Misframe

May 24, 2019

Security acronyms

I joined ShiftLeft a year ago, and since it’s my first time in the security space I had to familiarize myself with the following terminology. I use this as a reference. Hopefully it’s useful for you too!

Runtime

Runtime security involves inspection and protection against vulnerabilities while an application is running in production. Runtime security usually involves configuring a set of rules that apply to your application or architecture and enforcing them against incoming traffic.

WAF: Web Application Firewall

A WAF is a type of firewall that inspects HTTP traffic at the edge and blocks attacks.

Example: ModSecurity is an open-source WAF module for web servers like Apache.

RASP: Runtime Application Self-Protection

RASP products and tools modify and instrument a running application to protect it against attacks. For example, a RASP could hook into SQL database library functions to block potential SQL injection attacks.

Static analysis

Static analysis involves inspection of applications by looking at source code or byte code, or running automated scans against a running application to uncover any potential attack surfaces. Static analysis happens earlier on in the software development lifecycle, before you deploy your applications to production.

SCA: Software Composition Analysis

SCA refers to identifying vulnerabilities by looking at an application’s open-source dependencies. This can be done by inspecting manifest files like package.json and referring to a vulnerability database.

Example: GitHub can inspect your project’s open-source dependencies to find known vulnerabilities. See https://help.github.com/en/articles/about-security-alerts-for-vulnerable-dependencies.

SAST: Static Application Security Testing

SAST involves analyzing a program’s source code (or byte code) to find vulnerabilities. For example, a SAST product or tool could check for SQL injection vulnerabilities by looking for unsanitized strings from an external source that end up in a SQL query.

DAST: Dynamic Application Security Testing

DAST is a black-box security testing approach.
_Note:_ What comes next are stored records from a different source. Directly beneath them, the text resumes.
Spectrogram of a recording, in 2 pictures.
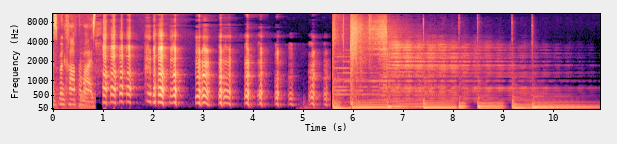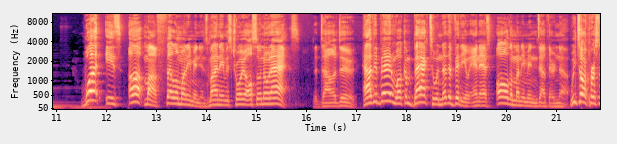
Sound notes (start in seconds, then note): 1.2 pained crying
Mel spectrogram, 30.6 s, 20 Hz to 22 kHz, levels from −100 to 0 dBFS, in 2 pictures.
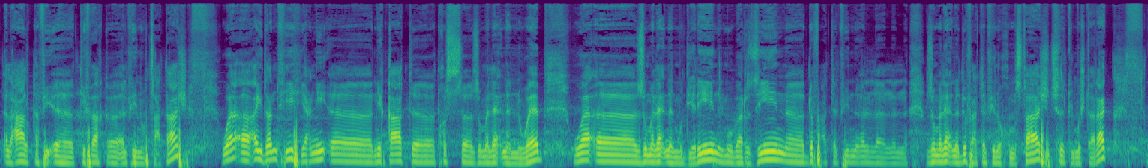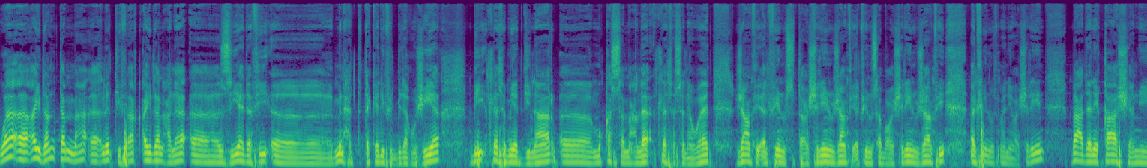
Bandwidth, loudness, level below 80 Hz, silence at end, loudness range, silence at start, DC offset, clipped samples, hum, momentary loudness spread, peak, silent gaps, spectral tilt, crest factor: over 20 kHz; -18 LUFS; -42 dBFS; 0 s; 3 LU; 0.05 s; under 0.1%; under 0.1%; none; 9 LU; 0 dBFS; none; -6.5 dB/octave; 16 dB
This involves using a scanner like the Burp Suite which crawls an application and attempts various attacks.

IAST: Interactive Application Security Testing

IAST is like DAST, but also instruments an application to find vulnerabilities for a more focused scanning approach.